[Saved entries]

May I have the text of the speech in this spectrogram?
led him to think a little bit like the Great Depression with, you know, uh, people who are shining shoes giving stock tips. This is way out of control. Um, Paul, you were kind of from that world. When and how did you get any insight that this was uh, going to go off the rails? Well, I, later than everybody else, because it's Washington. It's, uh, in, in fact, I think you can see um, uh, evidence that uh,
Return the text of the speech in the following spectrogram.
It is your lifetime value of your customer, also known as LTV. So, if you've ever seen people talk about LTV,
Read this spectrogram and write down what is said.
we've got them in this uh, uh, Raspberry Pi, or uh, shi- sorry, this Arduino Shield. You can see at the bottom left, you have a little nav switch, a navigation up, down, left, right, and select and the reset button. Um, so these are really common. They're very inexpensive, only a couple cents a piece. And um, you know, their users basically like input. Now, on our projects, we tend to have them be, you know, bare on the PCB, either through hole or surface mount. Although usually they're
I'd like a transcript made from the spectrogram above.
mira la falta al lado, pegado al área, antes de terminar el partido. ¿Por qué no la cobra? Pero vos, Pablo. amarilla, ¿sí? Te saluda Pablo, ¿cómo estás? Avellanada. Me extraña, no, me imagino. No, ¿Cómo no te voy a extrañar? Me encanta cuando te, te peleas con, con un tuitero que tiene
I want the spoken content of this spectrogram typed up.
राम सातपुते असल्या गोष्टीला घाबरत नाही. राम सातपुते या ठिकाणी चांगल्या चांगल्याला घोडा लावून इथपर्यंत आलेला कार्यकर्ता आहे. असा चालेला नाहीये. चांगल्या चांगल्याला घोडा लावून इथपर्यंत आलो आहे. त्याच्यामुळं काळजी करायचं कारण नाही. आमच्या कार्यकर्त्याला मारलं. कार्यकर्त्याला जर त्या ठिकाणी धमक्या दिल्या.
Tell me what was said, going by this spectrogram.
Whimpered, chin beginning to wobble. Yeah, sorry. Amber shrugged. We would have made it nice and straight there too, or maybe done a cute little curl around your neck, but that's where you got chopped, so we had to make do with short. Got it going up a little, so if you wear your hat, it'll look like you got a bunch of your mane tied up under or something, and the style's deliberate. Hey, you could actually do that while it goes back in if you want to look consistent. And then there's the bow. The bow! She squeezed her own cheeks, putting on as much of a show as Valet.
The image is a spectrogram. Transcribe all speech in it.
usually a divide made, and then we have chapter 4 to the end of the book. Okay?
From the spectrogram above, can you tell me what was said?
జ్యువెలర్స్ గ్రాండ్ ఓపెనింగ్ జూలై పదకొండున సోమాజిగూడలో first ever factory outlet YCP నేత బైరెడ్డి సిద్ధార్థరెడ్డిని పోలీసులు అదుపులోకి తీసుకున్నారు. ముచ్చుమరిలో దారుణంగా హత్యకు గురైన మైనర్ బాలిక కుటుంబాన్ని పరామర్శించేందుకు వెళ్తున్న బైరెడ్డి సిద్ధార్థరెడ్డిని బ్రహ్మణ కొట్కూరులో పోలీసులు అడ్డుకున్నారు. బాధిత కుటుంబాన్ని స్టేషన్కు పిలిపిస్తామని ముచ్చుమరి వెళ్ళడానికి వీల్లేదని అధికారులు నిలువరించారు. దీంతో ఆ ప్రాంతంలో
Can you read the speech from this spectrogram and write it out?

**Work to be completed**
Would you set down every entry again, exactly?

**Answer**
May I have the text of the speech in this spectrogram?
led him to think a little bit like the Great Depression with, you know, uh, people who are shining shoes giving stock tips. This is way out of control. Um, Paul, you were kind of from that world. When and how did you get any insight that this was uh, going to go off the rails? Well, I, later than everybody else, because it's Washington. It's, uh, in, in fact, I think you can see um, uh, evidence that uh,
Return the text of the speech in the following spectrogram.
It is your lifetime value of your customer, also known as LTV. So, if you've ever seen people talk about LTV,
Read this spectrogram and write down what is said.
we've got them in this uh, uh, Raspberry Pi, or uh, shi- sorry, this Arduino Shield. You can see at the bottom left, you have a little nav switch, a navigation up, down, left, right, and select and the reset button. Um, so these are really common. They're very inexpensive, only a couple cents a piece. And um, you know, their users basically like input. Now, on our projects, we tend to have them be, you know, bare on the PCB, either through hole or surface mount. Although usually they're
I'd like a transcript made from the spectrogram above.
mira la falta al lado, pegado al área, antes de terminar el partido. ¿Por qué no la cobra? Pero vos, Pablo. amarilla, ¿sí? Te saluda Pablo, ¿cómo estás? Avellanada. Me extraña, no, me imagino. No, ¿Cómo no te voy a extrañar? Me encanta cuando te, te peleas con, con un tuitero que tiene
I want the spoken content of this spectrogram typed up.
राम सातपुते असल्या गोष्टीला घाबरत नाही. राम सातपुते या ठिकाणी चांगल्या चांगल्याला घोडा लावून इथपर्यंत आलेला कार्यकर्ता आहे. असा चालेला नाहीये. चांगल्या चांगल्याला घोडा लावून इथपर्यंत आलो आहे. त्याच्यामुळं काळजी करायचं कारण नाही. आमच्या कार्यकर्त्याला मारलं. कार्यकर्त्याला जर त्या ठिकाणी धमक्या दिल्या.
Tell me what was said, going by this spectrogram.
Whimpered, chin beginning to wobble. Yeah, sorry. Amber shrugged. We would have made it nice and straight there too, or maybe done a cute little curl around your neck, but that's where you got chopped, so we had to make do with short. Got it going up a little, so if you wear your hat, it'll look like you got a bunch of your mane tied up under or something, and the style's deliberate. Hey, you could actually do that while it goes back in if you want to look consistent. And then there's the bow. The bow! She squeezed her own cheeks, putting on as much of a show as Valet.
The image is a spectrogram. Transcribe all speech in it.
usually a divide made, and then we have chapter 4 to the end of the book. Okay?
From the spectrogram above, can you tell me what was said?
జ్యువెలర్స్ గ్రాండ్ ఓపెనింగ్ జూలై పదకొండున సోమాజిగూడలో first ever factory outlet YCP నేత బైరెడ్డి సిద్ధార్థరెడ్డిని పోలీసులు అదుపులోకి తీసుకున్నారు. ముచ్చుమరిలో దారుణంగా హత్యకు గురైన మైనర్ బాలిక కుటుంబాన్ని పరామర్శించేందుకు వెళ్తున్న బైరెడ్డి సిద్ధార్థరెడ్డిని బ్రహ్మణ కొట్కూరులో పోలీసులు అడ్డుకున్నారు. బాధిత కుటుంబాన్ని స్టేషన్కు పిలిపిస్తామని ముచ్చుమరి వెళ్ళడానికి వీల్లేదని అధికారులు నిలువరించారు. దీంతో ఆ ప్రాంతంలో
Can you read the speech from this spectrogram and write it out?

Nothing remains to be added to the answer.